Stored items
-*-
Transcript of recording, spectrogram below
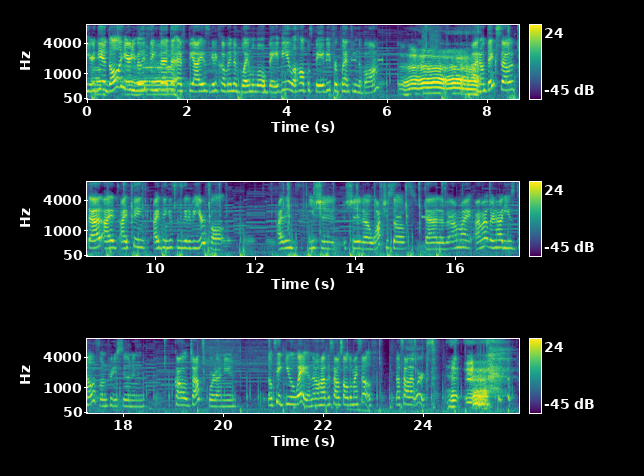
you're the Um, adult here. Do you really think that the uh, FBI is gonna come in and blame a little baby, a little helpless baby, for planting the bomb? Uh, I don't think so, Dad. I I think I think this is gonna be your fault. I think you should should uh, watch yourself, Dad. I might I might learn how to use a telephone pretty soon and call child support on you. They'll take you away, and then I'll have this house all to myself. That's how that works.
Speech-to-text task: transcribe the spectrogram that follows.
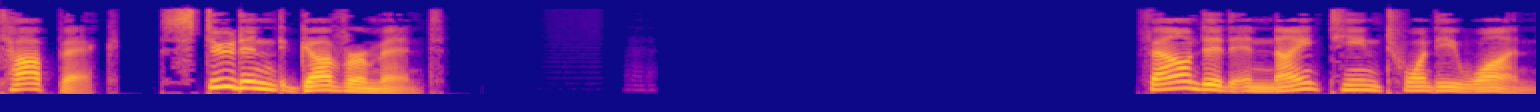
Topic: Student government Founded in 1921,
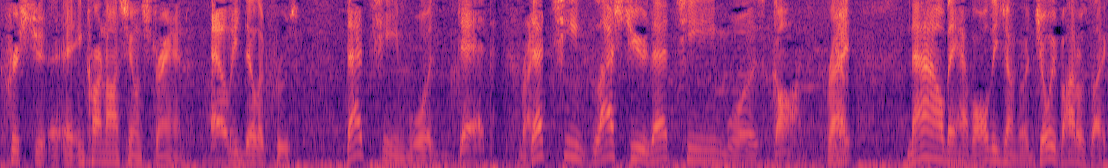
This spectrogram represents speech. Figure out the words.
Christian uh, Encarnacion Strand, Elly De La Cruz. That team was dead. Right. That team last year. That team was gone. Right. Now they have all these young. Joey Votto's like,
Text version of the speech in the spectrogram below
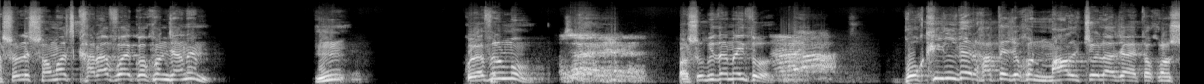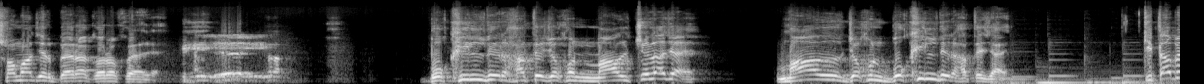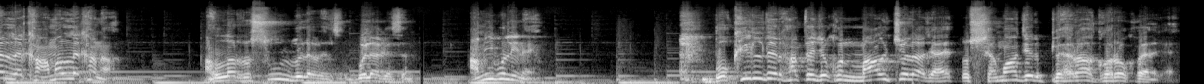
আসলে সমাজ খারাপ হয় কখন জানেন? হুম? কয়ে ফেলব অসুবিধা নাই তো? বকিলদের হাতে যখন মাল চলে যায়, তখন সমাজের বেড়া গরক হয়ে যায়। বকিলদের হাতে যখন মাল চলে যায়, মাল যখন বকিলদের হাতে যায়, কিতাবের লেখা, আমার লেখা না আল্লাহ রসুল বলে গেছেন। আমি বলি নাই। বকিলদের হাতে যখন মাল চলে যায়, তো সমাজের বেড়া গরক হয়ে যায়।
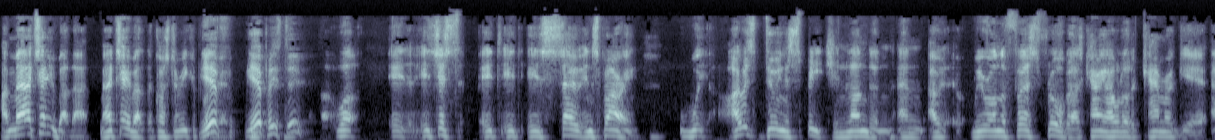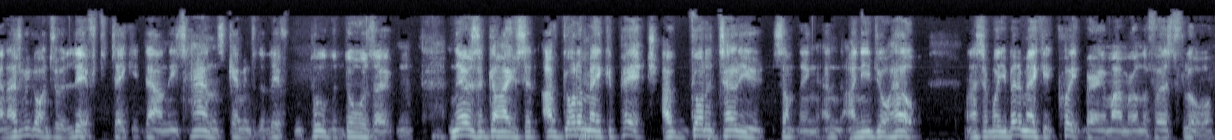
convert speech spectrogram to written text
Uh, may I tell you about that? May I tell you about the Costa Rica project? Yeah, yeah, please do. Well, it, it's just it, it is so inspiring. We, I was doing a speech in London, and I, we were on the first floor, but I was carrying a whole lot of camera gear. And as we got into a lift to take it down, these hands came into the lift and pulled the doors open. And there was a guy who said, "I've got to make a pitch. I've got to tell you something, and I need your help." And I said, "Well, you better make it quick, bearing in mind we're on the first floor."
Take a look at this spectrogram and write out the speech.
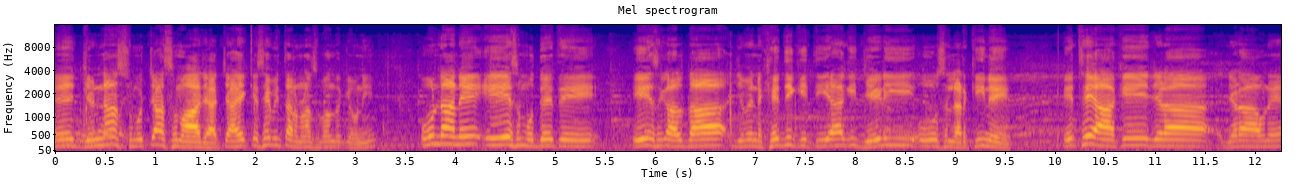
ਇਹ ਜਿੰਨਾ ਸਮੁੱਚਾ ਸਮਾਜ ਆ ਚਾਹੇ ਕਿਸੇ ਵੀ ਧਰਮ ਨਾਲ ਸੰਬੰਧ ਕਿਉਂ ਨਹੀਂ ਉਹਨਾਂ ਨੇ ਇਸ ਮੁੱਦੇ ਤੇ ਇਸ ਗੱਲ ਦਾ ਜਿਵੇਂ ਨਖੇਦੀ ਕੀਤੀ ਆ ਕਿ ਜਿਹੜੀ ਉਸ ਲੜਕੀ ਨੇ ਇੱਥੇ ਆ ਕੇ ਜਿਹੜਾ ਜਿਹੜਾ ਉਹਨੇ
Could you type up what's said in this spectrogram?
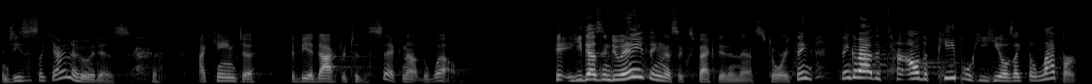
And Jesus is like, Yeah, I know who it is. I came to, to be a doctor to the sick, not the well. He, he doesn't do anything that's expected in that story. Think, think about the all the people he heals, like the leper.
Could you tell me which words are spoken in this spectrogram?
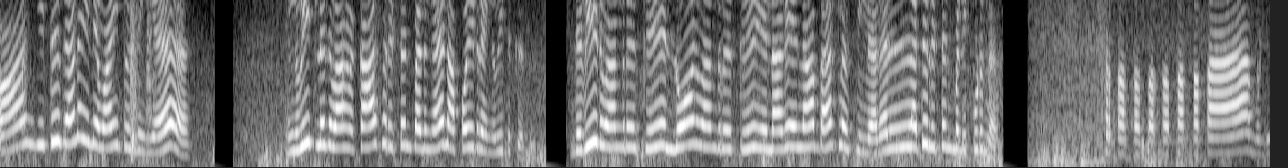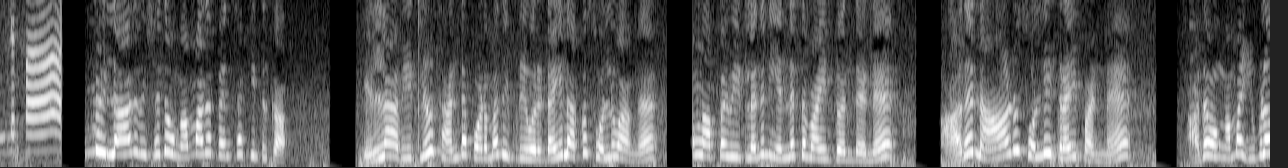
வாங்கிட்டு தானே என்ன வாங்கிட்டு வந்தீங்க? எங்க வீட்ல இருந்து வாங்க காசை ரிட்டர்ன் பண்ணுங்க நான் போயிடுறேன் எங்க வீட்டுக்கு. இந்த வீடு வாங்குறதுக்கு லோன் வாங்குறதுக்கு என் நகையெல்லாம் பேங்க்ல வச்சீங்க எல்லாத்தையும் ரிட்டர்ன் பண்ணி கொடுங்க. ஒன்றும் இல்லாத விஷயத்த உங்க அம்மா தான் பெருசாக்கிட்டு இருக்கா. எல்லா வீட்லயும் சண்டை போடும்போது இப்படி ஒரு டைலாக்க சொல்லுவாங்க. உங்க அப்பா வீட்ல இருந்து நீ என்னத்தை வாங்கிட்டு வந்தேன்னு? அதை நானும் சொல்லி ட்ரை பண்ணேன். அதை உங்க அம்மா இவ்வளோ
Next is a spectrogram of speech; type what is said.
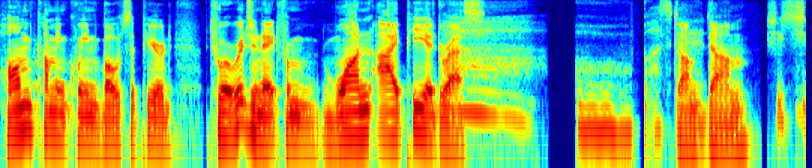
homecoming queen votes appeared to originate from one IP address. oh, busted. Dumb, dumb. She, she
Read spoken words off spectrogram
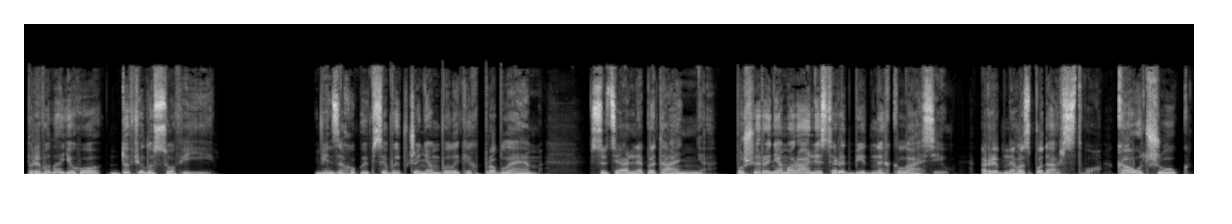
привела його до філософії. Він захопився вивченням великих проблем, соціальне питання, поширення моралі серед бідних класів, рибне господарство, каучук,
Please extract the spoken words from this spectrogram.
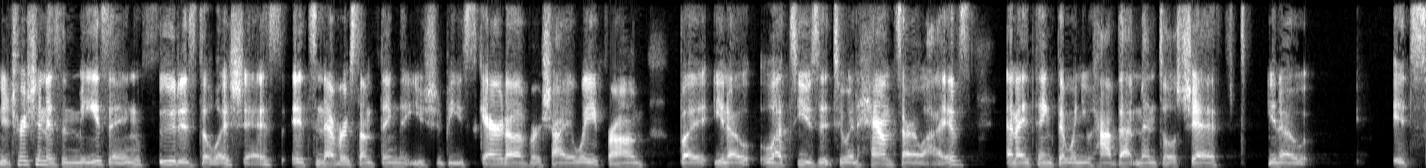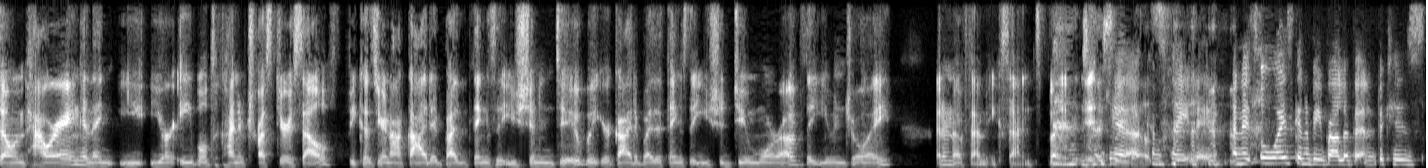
nutrition is amazing food is delicious it's never something that you should be scared of or shy away from but you know let's use it to enhance our lives and i think that when you have that mental shift you know it's so empowering and then you, you're able to kind of trust yourself because you're not guided by the things that you shouldn't do but you're guided by the things that you should do more of that you enjoy I don't know if that makes sense, but yeah, completely. and it's always going to be relevant because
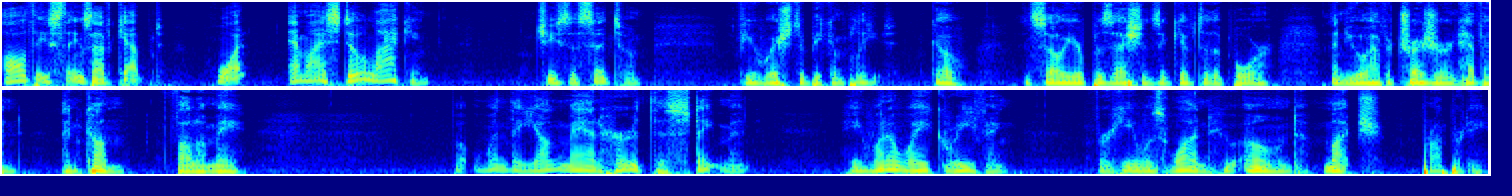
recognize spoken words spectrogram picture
All these things I've kept. What am I still lacking? Jesus said to him, If you wish to be complete, go and sell your possessions and give to the poor and you will have a treasure in heaven. And come, follow me. But when the young man heard this statement, he went away grieving, for he was one who owned much property.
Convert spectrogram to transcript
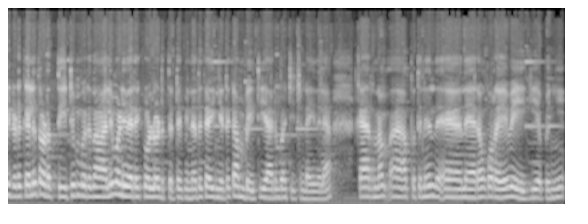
വീഡിയോ എടുക്കൽ തുടത്തിയിട്ടും ഒരു നാല് മണി വരെയൊക്കെ ഉള്ളു എടുത്തിട്ട്. പിന്നെ അത് കഴിഞ്ഞിട്ട് കംപ്ലീറ്റ് ചെയ്യാനും പറ്റിയിട്ടുണ്ടായിരുന്നില്ല. കാരണം അപ്പത്തിന് നേരം കുറേ വൈകി. അപ്പം ഇനി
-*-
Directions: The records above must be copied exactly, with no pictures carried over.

Answer to the problem:
Transcript of recording, spectrogram below
you're the Um, adult here. Do you really think that the uh, FBI is gonna come in and blame a little baby, a little helpless baby, for planting the bomb? Uh, I don't think so, Dad. I I think I think this is gonna be your fault. I think you should should uh, watch yourself, Dad. I might I might learn how to use a telephone pretty soon and call child support on you. They'll take you away, and then I'll have this house all to myself. That's how that works.
Speech-to-text task: transcribe the spectrogram that follows.
Topic: Student government Founded in 1921,
This spectrogram represents speech. Figure out the words.
Christian uh, Encarnacion Strand, Elly De La Cruz. That team was dead. Right. That team last year. That team was gone. Right. Now they have all these young. Joey Votto's like,
Text version of the speech in the spectrogram below
আসলে সমাজ খারাপ হয় কখন জানেন? হুম? কয়ে ফেলব অসুবিধা নাই তো? বকিলদের হাতে যখন মাল চলে যায়, তখন সমাজের বেড়া গরক হয়ে যায়। বকিলদের হাতে যখন মাল চলে যায়, মাল যখন বকিলদের হাতে যায়, কিতাবের লেখা, আমার লেখা না আল্লাহ রসুল বলে গেছেন। আমি বলি নাই। বকিলদের হাতে যখন মাল চলে যায়, তো সমাজের বেড়া গরক হয়ে যায়।
convert speech spectrogram to written text
Uh, may I tell you about that? May I tell you about the Costa Rica project? Yeah, yeah, please do. Well, it, it's just it, it is so inspiring. We, I was doing a speech in London, and I, we were on the first floor, but I was carrying a whole lot of camera gear. And as we got into a lift to take it down, these hands came into the lift and pulled the doors open. And there was a guy who said, "I've got to make a pitch. I've got to tell you something, and I need your help." And I said, "Well, you better make it quick, bearing in mind we're on the first floor."
Take a look at this spectrogram and write out the speech.
ਇਹ ਜਿੰਨਾ ਸਮੁੱਚਾ ਸਮਾਜ ਆ ਚਾਹੇ ਕਿਸੇ ਵੀ ਧਰਮ ਨਾਲ ਸੰਬੰਧ ਕਿਉਂ ਨਹੀਂ ਉਹਨਾਂ ਨੇ ਇਸ ਮੁੱਦੇ ਤੇ ਇਸ ਗੱਲ ਦਾ ਜਿਵੇਂ ਨਖੇਦੀ ਕੀਤੀ ਆ ਕਿ ਜਿਹੜੀ ਉਸ ਲੜਕੀ ਨੇ ਇੱਥੇ ਆ ਕੇ ਜਿਹੜਾ ਜਿਹੜਾ ਉਹਨੇ
Could you type up what's said in this spectrogram?
And Jesus is like, Yeah, I know who it is. I came to, to be a doctor to the sick, not the well. He, he doesn't do anything that's expected in that story. Think, think about the all the people he heals, like the leper.
Could you tell me which words are spoken in this spectrogram?
வாங்கிட்டு தானே என்ன வாங்கிட்டு வந்தீங்க? எங்க வீட்ல இருந்து வாங்க காசை ரிட்டர்ன் பண்ணுங்க நான் போயிடுறேன் எங்க வீட்டுக்கு. இந்த வீடு வாங்குறதுக்கு லோன் வாங்குறதுக்கு என் நகையெல்லாம் பேங்க்ல வச்சீங்க எல்லாத்தையும் ரிட்டர்ன் பண்ணி கொடுங்க. ஒன்றும் இல்லாத விஷயத்த உங்க அம்மா தான் பெருசாக்கிட்டு இருக்கா. எல்லா வீட்லயும் சண்டை போடும்போது இப்படி ஒரு டைலாக்க சொல்லுவாங்க. உங்க அப்பா வீட்ல இருந்து நீ என்னத்தை வாங்கிட்டு வந்தேன்னு? அதை நானும் சொல்லி ட்ரை பண்ணேன். அதை உங்க அம்மா இவ்வளோ
Next is a spectrogram of speech; type what is said.
homecoming queen votes appeared to originate from one IP address. oh, busted. Dumb, dumb. She, she
Read spoken words off spectrogram
привела його до філософії. Він захопився вивченням великих проблем, соціальне питання, поширення моралі серед бідних класів, рибне господарство, каучук,
Please extract the spoken words from this spectrogram.
nutrition is amazing food is delicious it's never something that you should be scared of or shy away from but you know let's use it to enhance our lives and i think that when you have that mental shift you know it's so empowering and then you, you're able to kind of trust yourself because you're not guided by the things that you shouldn't do but you're guided by the things that you should do more of that you enjoy I don't know if that makes sense, but yeah, completely. and it's always going to be relevant because
recognize spoken words spectrogram picture
All these things I've kept. What am I still lacking? Jesus said to him, If you wish to be complete, go and sell your possessions and give to the poor and you will have a treasure in heaven. And come, follow me. But when the young man heard this statement, he went away grieving, for he was one who owned much property.
Convert spectrogram to transcript
വീഡിയോ എടുക്കൽ തുടത്തിയിട്ടും ഒരു നാല് മണി വരെയൊക്കെ ഉള്ളു എടുത്തിട്ട്. പിന്നെ അത് കഴിഞ്ഞിട്ട് കംപ്ലീറ്റ് ചെയ്യാനും പറ്റിയിട്ടുണ്ടായിരുന്നില്ല. കാരണം അപ്പത്തിന് നേരം കുറേ വൈകി. അപ്പം ഇനി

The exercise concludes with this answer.